Back to question 2. I answered, "quite happy in my skin, thank you". But the more I thought about it, the more it bothered me that they even asked. What message does that send to their normal members? Why are their members so body-conscious, so self-conscious, that they want to change their bodies so dramatically?

Outside - outside my little world, outside the spa - there has been a recent backlash relating to a stupid comment made by the CEO of Abercrombie & Fitch. You can read about it elsewhere. Suffice it to say, I'm not A&F's target demographic, even if I were skinny/rich enough to shop there. I've never been drawn to their clothes, which is just as well since I'd never fit into them.

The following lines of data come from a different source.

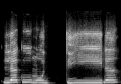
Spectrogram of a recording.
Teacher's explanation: الف کے برابر لمبا کریں گے، لکم الدین، یہاں پہ دیکھیں میم کو ہم نے دال کے ساتھ ملا دینا ہے، حمزۃ الوصل ہمارا ڈراپ ہو جائے گا · ساتھ ملا دینا ہے، حمزۃ الوصل ہمارا ڈراپ ہو جائے گا، لام یہاں پر لام شمسیہ ہے، اس کو ہم ادا نہیں کریں گے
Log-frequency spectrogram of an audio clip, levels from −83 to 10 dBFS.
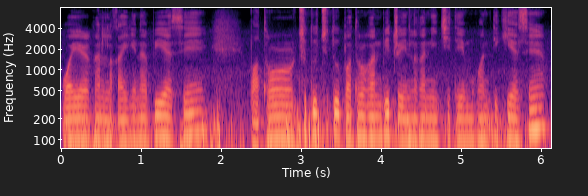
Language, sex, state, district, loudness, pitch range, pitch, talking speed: Nagamese, male, Nagaland, Kohima, -16 LUFS, 100-110 Hz, 100 Hz, 195 wpm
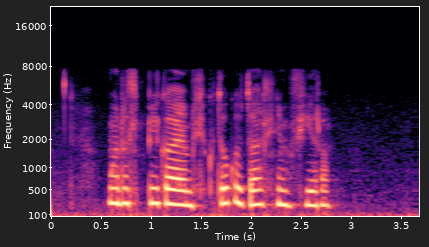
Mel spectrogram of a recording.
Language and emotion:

But presumably there is some overlap between those particular gym members, and A&F customers. Presumably quite a lot of the women - and men - push themselves at the gym so that they can wear trendy, "cool" clothes. And while I'd like to think that they're confident, well-adjusted people, I'd bet that there are parts of their bodies they'd like to change. Bigger pecs, smaller waists. Maybe in extreme cases, cosmetic surgery for a nose job or more shapely boobs. Questions and comments like this perpetuate a culture obsessed with perfection, defined as skinny, tall, tanned, primped, preened. SIGH.

As for me, I enjoyed the massage. I did leave feeling relaxed. I didn't worry about showing my big thighs in my swimsuit. Would I want to change anything about my body? YES - I have always wanted to be taller! But can I change that? Not without a magic wand or fairy godmother. So for now, I'm happy in my skin, with my greying hair and forty-year old eyes that now need reading glasses. I don't/won't shop at A&F. I should do more exercise and eat better, but not in order to fit someone else's idea of beauty.

And that's all fine.